> EXERCISE AIM: Where a line of the data below has the string "vocoder", copy that line.

Saved entries:

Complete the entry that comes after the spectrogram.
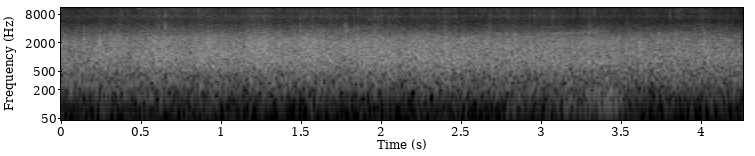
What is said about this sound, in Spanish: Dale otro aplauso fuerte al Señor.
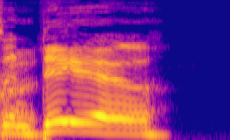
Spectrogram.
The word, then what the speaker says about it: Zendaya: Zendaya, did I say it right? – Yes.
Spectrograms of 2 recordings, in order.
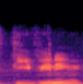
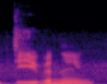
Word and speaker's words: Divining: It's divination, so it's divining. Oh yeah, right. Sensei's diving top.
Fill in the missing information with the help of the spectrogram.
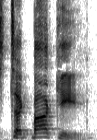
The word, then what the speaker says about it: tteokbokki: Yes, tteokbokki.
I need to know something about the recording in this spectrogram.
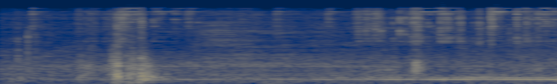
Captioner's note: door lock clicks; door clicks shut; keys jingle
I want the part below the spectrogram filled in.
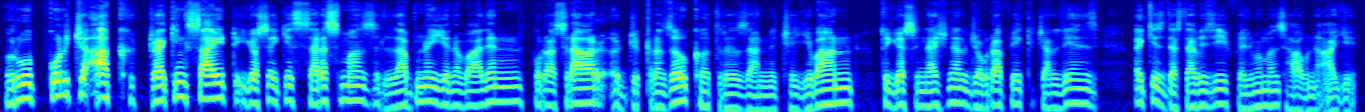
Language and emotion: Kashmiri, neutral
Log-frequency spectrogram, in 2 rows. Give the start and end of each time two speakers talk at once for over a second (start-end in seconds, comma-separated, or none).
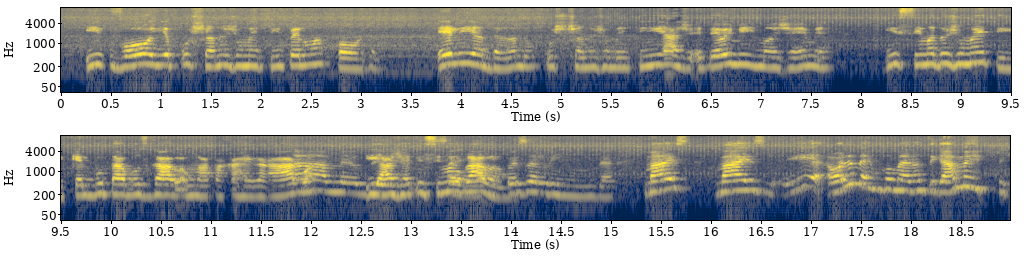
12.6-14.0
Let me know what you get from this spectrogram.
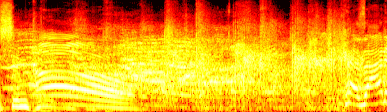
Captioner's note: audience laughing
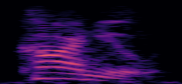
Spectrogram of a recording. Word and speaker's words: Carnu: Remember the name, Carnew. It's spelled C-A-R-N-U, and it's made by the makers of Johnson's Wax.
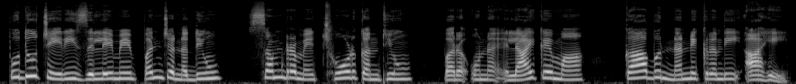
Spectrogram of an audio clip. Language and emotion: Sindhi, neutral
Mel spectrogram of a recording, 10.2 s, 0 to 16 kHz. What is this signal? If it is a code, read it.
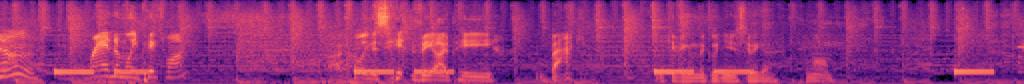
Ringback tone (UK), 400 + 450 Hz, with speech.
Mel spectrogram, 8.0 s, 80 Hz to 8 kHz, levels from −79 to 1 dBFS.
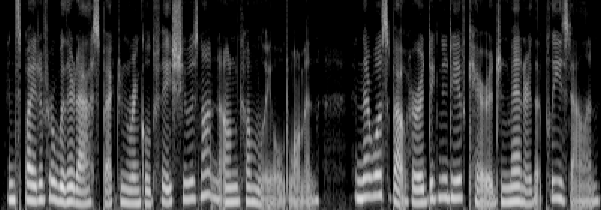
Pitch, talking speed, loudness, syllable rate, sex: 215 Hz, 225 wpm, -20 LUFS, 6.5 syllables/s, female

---

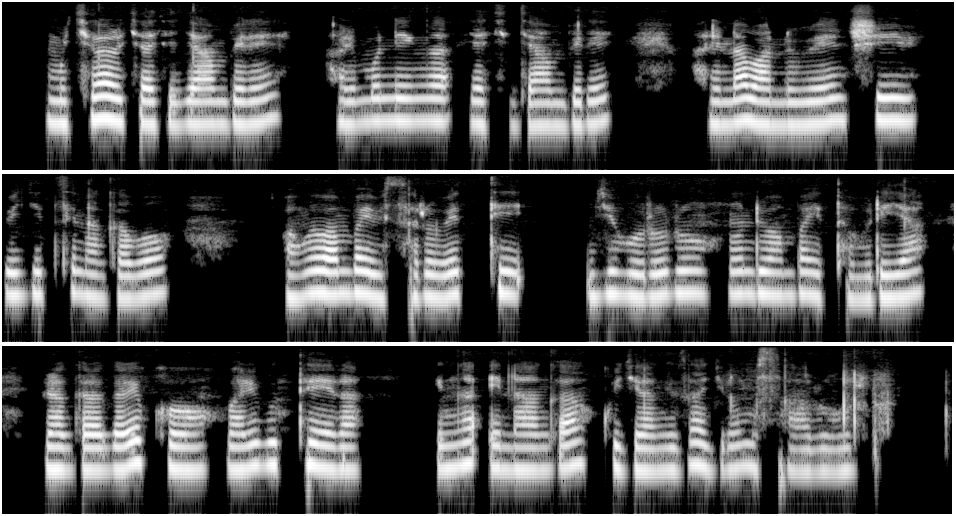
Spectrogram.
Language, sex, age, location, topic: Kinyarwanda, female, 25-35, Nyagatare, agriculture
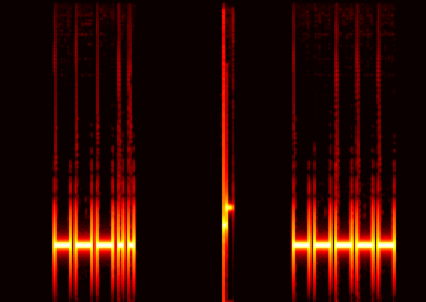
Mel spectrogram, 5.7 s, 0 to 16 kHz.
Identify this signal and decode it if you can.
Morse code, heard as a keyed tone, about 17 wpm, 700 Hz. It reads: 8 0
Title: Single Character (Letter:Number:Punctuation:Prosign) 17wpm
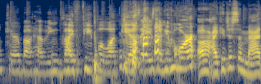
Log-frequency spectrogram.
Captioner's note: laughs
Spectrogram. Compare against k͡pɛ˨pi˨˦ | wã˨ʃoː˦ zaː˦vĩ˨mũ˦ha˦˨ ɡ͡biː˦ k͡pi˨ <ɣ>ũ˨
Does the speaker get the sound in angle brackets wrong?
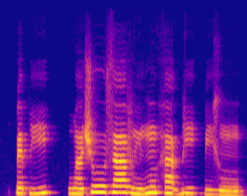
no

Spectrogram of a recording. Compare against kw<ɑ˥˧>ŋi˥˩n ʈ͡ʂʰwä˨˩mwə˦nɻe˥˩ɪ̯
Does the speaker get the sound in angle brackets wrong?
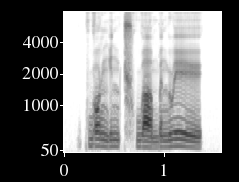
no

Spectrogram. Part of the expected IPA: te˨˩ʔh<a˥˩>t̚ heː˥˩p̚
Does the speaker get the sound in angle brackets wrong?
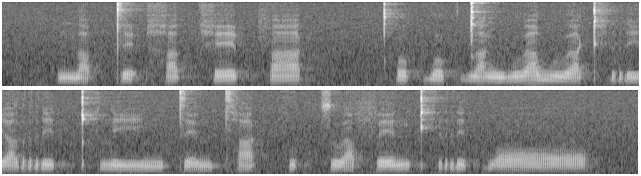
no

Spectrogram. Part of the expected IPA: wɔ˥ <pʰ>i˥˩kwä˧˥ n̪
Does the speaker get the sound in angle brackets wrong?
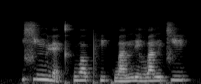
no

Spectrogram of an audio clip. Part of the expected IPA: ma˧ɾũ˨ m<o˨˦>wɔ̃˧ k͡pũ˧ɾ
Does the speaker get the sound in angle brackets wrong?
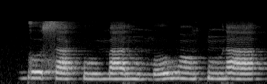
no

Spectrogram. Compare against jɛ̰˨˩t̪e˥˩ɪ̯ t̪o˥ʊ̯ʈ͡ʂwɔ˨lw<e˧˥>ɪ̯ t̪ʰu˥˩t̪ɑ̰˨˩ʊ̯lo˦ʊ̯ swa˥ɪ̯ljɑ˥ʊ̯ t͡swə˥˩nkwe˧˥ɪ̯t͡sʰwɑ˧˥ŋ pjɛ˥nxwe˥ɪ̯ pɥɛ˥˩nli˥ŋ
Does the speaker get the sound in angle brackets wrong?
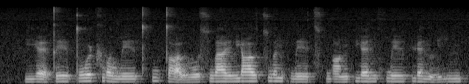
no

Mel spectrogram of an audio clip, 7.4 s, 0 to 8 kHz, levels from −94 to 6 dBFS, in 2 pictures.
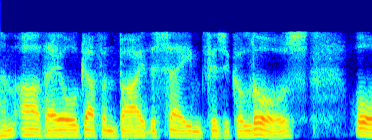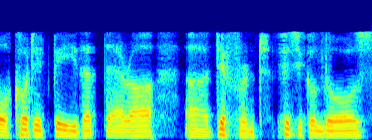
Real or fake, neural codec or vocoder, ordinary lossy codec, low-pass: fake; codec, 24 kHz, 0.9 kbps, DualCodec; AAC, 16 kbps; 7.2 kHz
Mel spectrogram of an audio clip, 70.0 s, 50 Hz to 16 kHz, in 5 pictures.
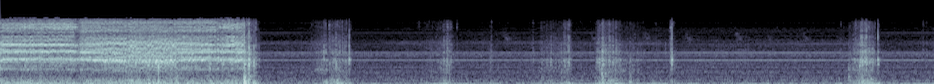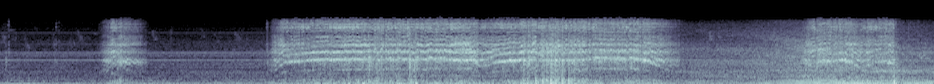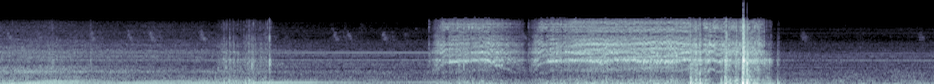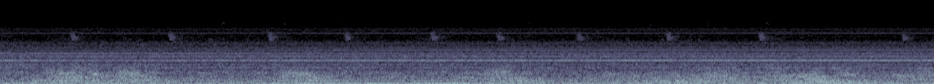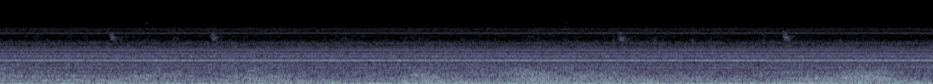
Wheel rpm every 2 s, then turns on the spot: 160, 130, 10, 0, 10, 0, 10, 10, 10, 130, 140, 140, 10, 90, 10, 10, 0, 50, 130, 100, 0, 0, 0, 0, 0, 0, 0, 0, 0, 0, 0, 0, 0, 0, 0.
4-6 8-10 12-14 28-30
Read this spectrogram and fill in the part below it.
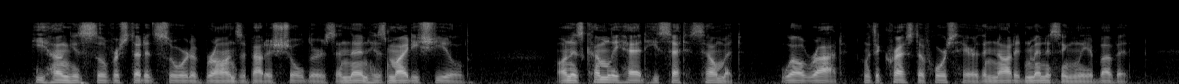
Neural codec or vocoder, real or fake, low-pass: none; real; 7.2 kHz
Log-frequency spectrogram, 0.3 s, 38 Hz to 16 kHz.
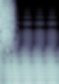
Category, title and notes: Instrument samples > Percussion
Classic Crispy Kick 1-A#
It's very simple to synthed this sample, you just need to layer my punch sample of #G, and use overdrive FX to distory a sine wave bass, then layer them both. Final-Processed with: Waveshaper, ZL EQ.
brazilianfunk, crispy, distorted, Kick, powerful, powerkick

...

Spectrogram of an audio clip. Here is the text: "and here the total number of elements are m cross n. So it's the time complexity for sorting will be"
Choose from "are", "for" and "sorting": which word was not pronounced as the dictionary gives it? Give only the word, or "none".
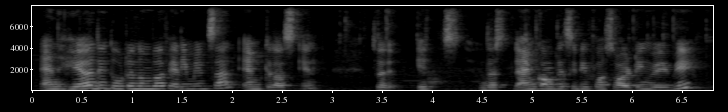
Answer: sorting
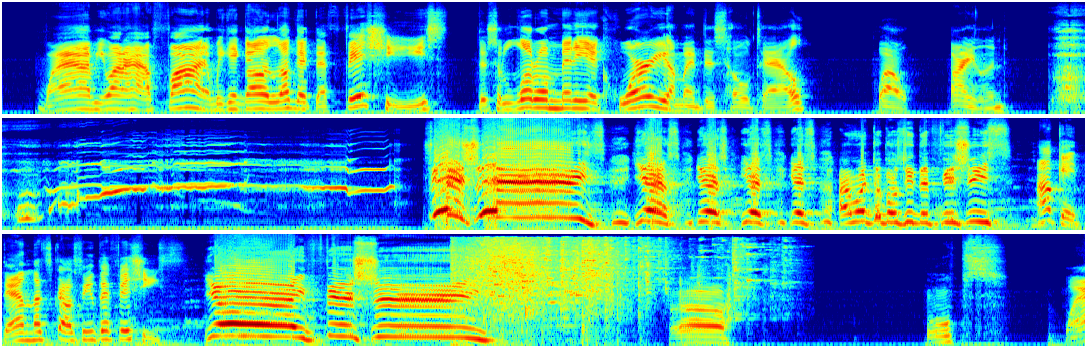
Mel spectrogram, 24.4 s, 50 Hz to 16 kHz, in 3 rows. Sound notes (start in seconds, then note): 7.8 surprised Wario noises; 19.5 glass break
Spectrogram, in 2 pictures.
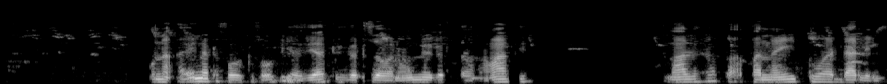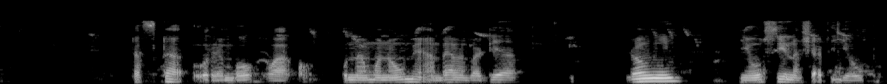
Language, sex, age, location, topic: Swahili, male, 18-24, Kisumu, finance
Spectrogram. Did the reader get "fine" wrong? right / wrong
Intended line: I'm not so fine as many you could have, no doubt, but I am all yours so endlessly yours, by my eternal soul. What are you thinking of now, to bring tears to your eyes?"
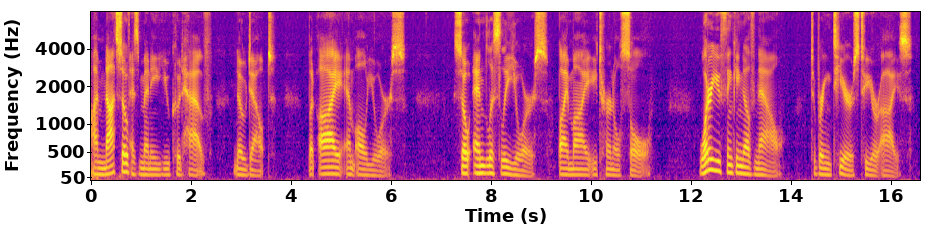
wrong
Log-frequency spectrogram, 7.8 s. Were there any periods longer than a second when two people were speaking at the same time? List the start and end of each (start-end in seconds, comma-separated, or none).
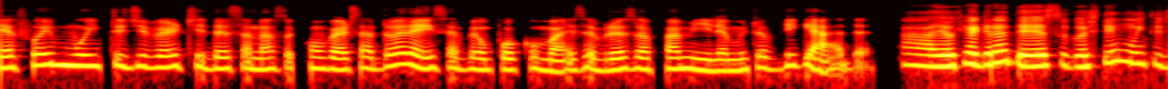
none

> FINAL ANSWER:
Real or fake, neural codec or vocoder, ordinary lossy codec, low-pass: fake; codec, 24 kHz, 0.9 kbps, DualCodec; AAC, 16 kbps; 7.2 kHz
Neural codec or vocoder, real or fake, low-pass: none; real; 7.2 kHz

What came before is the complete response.